During a speech to law enforcement on Friday, President Trump told the police not to worry about injuring suspects during arrests.
These remarks came after Trump talked about the gang violence, specifically highlighting the MS-13 gang.
Following the president’s speech, the Suffolk County police, and other police officials quickly distanced themselves from Trump’s comments, saying they don’t accept that treatment of people in custody.
“The SCPD has strict rules and procedures relating to the handling of prisoners. Violations of those rules are treated extremely seriously, as a department, we do not and will not tolerate roughing up of customers” they tweeted out.
The SCPD has strict rules & procedures relating to the handling of prisoners. Violations of those rules are treated extremely seriously.— Suffolk County PD (@SCPDHq) July 28, 2017
Police chief of Gainsville, Florida, Ben Tobias, also tweeted his disagreement, “I’m a cop. I do not agree with or condone @POTUS remarks today on police brutality. Those that applauded and cheered should be ashamed.”

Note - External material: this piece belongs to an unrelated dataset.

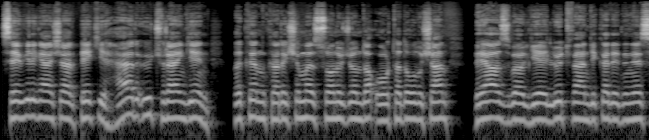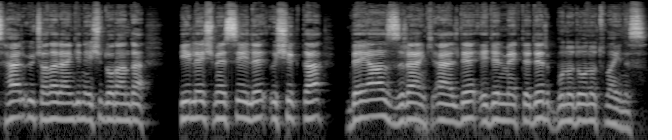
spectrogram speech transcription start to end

I'm a cop.— Ben Tobias (@GPDBenTobias) July 28, 2017
I do not agree with or condone @POTUS remarks today on police brutality.
Those that applauded and cheered should be ashamed.
The International Association of Chiefs of Police on Police Use of Force sent out a statement regarding Trump’s comments, as well. “Managing use of force is one of the most difficult challenges faced by law enforcement agencies. The ability of law enforcement officers to enforce the law, protect the public, and guard their own safety, the safety of innocent bystanders, and even those suspected or apprehended for criminal activity is very challenging. For these reasons, law enforcement agencies develop policies and procedures, as well as conduct extensive training, to ensure that any use of force is carefully applied and objectively reasonable considering the situation confronted by the officers.
Law enforcement officers are trained to treat all individuals, whether they are a complainant, suspect, or defendant, with dignity and respect. This is the bedrock principle behind the concepts of procedural justice and police legitimacy.”
The Deputy Commissioner of Public information also sent out a statement Saturday afternoon saying, “The NYPD's training and policies relating to the use of force only allow for measures that are reasonable and necessary under any circumstances, including the arrest and transportation of prisoners. To suggest that police officers apply any standard in the use of force other than what is reasonable and necessary is irresponsible, unprofessional and sends the wrong message to law enforcement as well as the public.”